The wreck of Royal Australian Air Force Spitfire A58-2 that crashed in the Top End during World War II has today been gifted to the Northern Territory Government for preservation.
A symbol of the vital role the Territory played in the protection of Australia, the wreck was spotted in Litchfield National Park in March 2016, 73 years after it crashed in remote bushland on 30 June 1943. The pilot, Flight Sergeant Colin Duncan, survived the crash after bailing out.
The handover coincides with the 76th anniversary of the last Japanese raid over the Top End in 1943 and the premiere of A Fiery Exit, a short film commissioned by the Territory Government about the crash, based on a first-hand account by Flight Sergeant Duncan.

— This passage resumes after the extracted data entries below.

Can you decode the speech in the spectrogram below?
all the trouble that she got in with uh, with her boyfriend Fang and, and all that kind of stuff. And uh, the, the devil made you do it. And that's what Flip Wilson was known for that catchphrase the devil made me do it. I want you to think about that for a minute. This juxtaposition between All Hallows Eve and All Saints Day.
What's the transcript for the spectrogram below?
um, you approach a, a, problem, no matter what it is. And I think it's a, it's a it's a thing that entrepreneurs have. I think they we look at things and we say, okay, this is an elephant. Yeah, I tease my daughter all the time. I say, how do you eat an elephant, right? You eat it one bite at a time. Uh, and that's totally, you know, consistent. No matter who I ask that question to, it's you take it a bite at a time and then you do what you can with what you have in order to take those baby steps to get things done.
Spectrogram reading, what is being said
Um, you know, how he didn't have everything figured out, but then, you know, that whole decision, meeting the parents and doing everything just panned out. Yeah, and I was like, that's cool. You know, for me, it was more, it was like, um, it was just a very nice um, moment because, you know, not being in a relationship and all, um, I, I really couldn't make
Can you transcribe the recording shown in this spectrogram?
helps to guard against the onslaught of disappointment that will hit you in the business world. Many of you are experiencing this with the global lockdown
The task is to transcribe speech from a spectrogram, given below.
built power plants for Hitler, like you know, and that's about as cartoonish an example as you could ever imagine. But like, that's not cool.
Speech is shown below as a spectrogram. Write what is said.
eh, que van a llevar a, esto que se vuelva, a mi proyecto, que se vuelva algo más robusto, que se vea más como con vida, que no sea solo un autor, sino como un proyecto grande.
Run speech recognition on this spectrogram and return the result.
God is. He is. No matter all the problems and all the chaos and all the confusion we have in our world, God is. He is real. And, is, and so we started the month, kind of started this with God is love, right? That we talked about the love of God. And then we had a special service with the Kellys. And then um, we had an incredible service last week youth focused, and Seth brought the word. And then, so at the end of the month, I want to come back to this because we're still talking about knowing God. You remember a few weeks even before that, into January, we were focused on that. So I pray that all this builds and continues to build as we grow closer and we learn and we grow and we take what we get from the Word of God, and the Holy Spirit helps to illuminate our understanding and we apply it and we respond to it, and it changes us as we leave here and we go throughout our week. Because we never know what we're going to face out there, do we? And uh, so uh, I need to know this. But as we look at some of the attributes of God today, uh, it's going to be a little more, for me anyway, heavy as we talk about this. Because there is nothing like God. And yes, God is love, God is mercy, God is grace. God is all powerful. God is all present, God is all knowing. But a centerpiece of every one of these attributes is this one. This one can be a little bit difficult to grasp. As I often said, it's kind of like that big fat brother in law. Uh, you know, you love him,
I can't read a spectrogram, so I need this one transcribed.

As stated by Minister for Tourism, Sport and Culture, Lauren Moss:
“The handover is an important milestone in preserving the Territory’s heritage.
Wartime bombing and cyclones have destroyed many of the Top End’s historic sites and buildings, and the unexpected discovery of Royal Australian Air Force Spitfire A58-2 helps maintain our connection to what was a tumultuous time for this region.
“The Top End was Australia’s frontline during the war and suffered severe damage during almost 18 months of air attacks. This is something of an unknown history for many Australians, and the Territory Labor Government is proud to be able to preserve this wreck so future generations can maintain a connection with our past.”
As stated by the Duncan family:
“Today the Duncan family is very proud to be represented by Colin’s grandson Duncan Williams. Colin was a proud Australian and was also proud to have been a member of 452 Squadron, flying with a group of very fine young men who will always be remembered for their efforts defending our country.” – Dawn Duncan (Colin Duncan’s widow)
“We are very proud of the role my grandfather played during these challenging times for the country, Territory and world at-large. The story of his bailout is an exceptional one of bravery, luck and persistence under extremely challenging circumstances. Our family is shaped by who he was and, while this episode by no means defined him, it was a big part of the vibrant tapestry of his life and perhaps inspired him to reach greater heights. It is a joy that he is remembered long after he is gone, and we are truly happy the wreck was found and that it – and his story – may continue to have some influence in times to come in the hands of the NT Government via the RAAF’s generosity.” – Duncan Williams (Colin Duncan’s grandson)
Dropbox link to short film: A Fiery Exit